Exercise details: In the material below, the lines containing the word "levels" are required; copy each of them.

Supplied data:
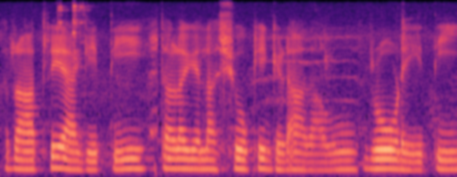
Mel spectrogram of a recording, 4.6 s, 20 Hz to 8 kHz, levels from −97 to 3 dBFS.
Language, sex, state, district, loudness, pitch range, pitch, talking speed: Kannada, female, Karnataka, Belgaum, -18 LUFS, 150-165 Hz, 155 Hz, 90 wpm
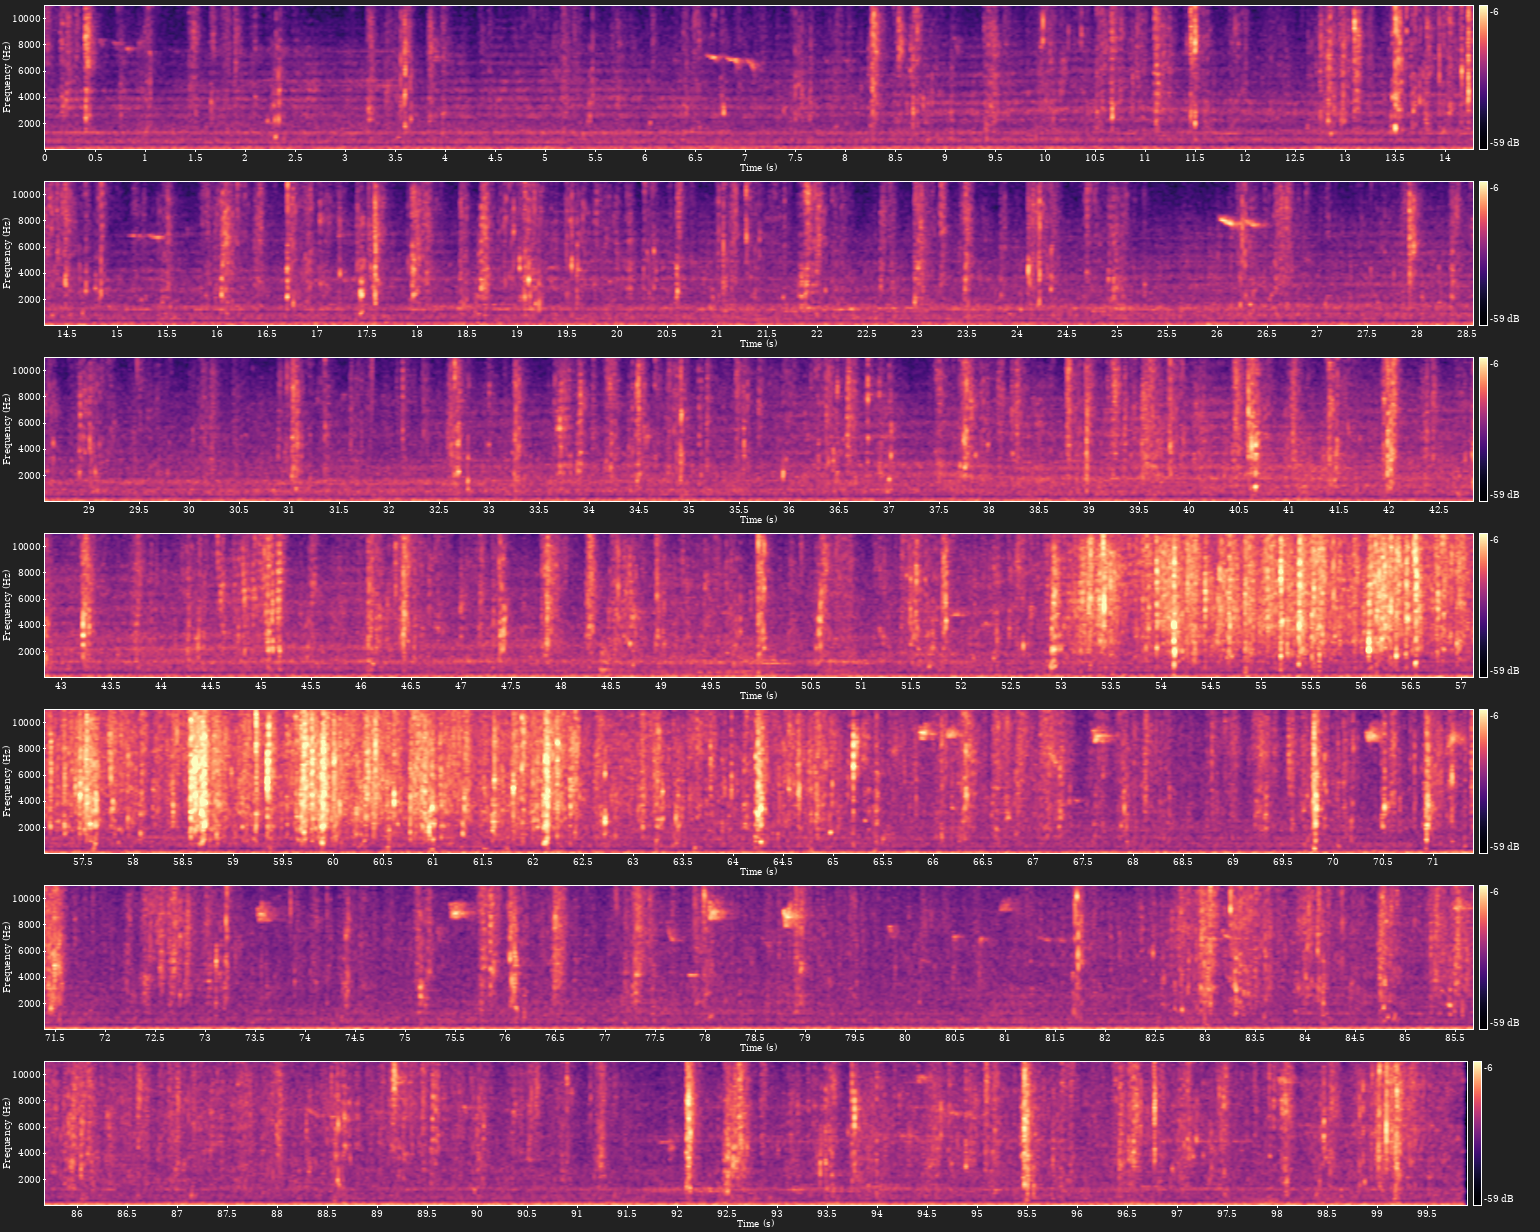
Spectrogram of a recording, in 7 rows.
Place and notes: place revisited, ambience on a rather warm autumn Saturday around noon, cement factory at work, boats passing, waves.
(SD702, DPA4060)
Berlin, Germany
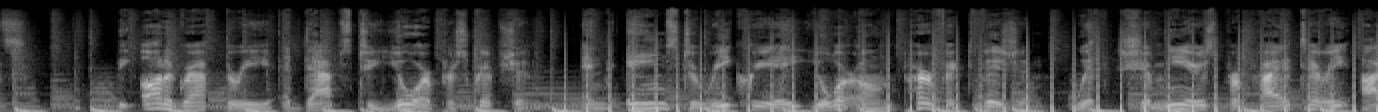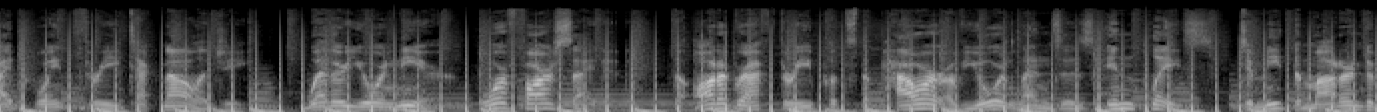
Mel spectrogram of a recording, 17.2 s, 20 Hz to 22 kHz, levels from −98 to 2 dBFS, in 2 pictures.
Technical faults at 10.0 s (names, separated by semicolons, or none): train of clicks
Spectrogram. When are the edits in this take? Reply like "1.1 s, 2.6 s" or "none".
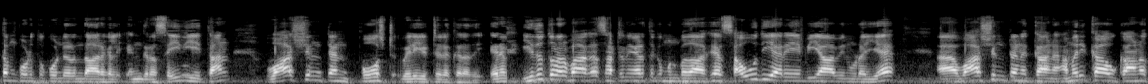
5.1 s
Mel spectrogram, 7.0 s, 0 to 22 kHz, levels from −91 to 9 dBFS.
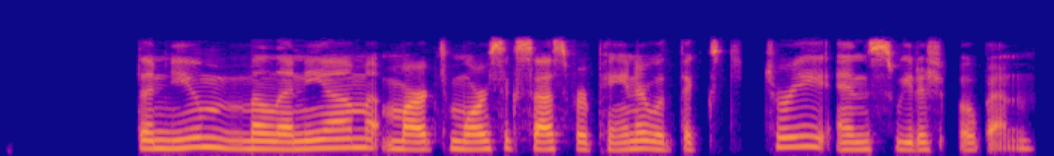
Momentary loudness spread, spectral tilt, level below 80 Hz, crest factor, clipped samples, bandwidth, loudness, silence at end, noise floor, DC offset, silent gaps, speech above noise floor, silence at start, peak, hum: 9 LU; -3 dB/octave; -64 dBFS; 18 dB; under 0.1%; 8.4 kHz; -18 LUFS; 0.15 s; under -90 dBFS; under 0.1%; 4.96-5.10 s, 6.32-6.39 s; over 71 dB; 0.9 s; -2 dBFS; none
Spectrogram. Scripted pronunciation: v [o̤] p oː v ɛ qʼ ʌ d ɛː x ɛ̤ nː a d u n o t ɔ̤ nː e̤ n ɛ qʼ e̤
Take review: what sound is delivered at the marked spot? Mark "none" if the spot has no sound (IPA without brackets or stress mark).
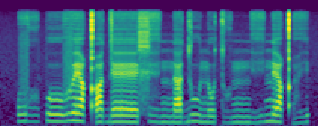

Task answer:
Mel spectrogram of a recording, 4.6 s, 20 Hz to 8 kHz, levels from −97 to 3 dBFS.
Mel spectrogram of a recording, 17.2 s, 20 Hz to 22 kHz, levels from −98 to 2 dBFS, in 2 pictures.
Mel spectrogram, 7.0 s, 0 to 22 kHz, levels from −91 to 9 dBFS.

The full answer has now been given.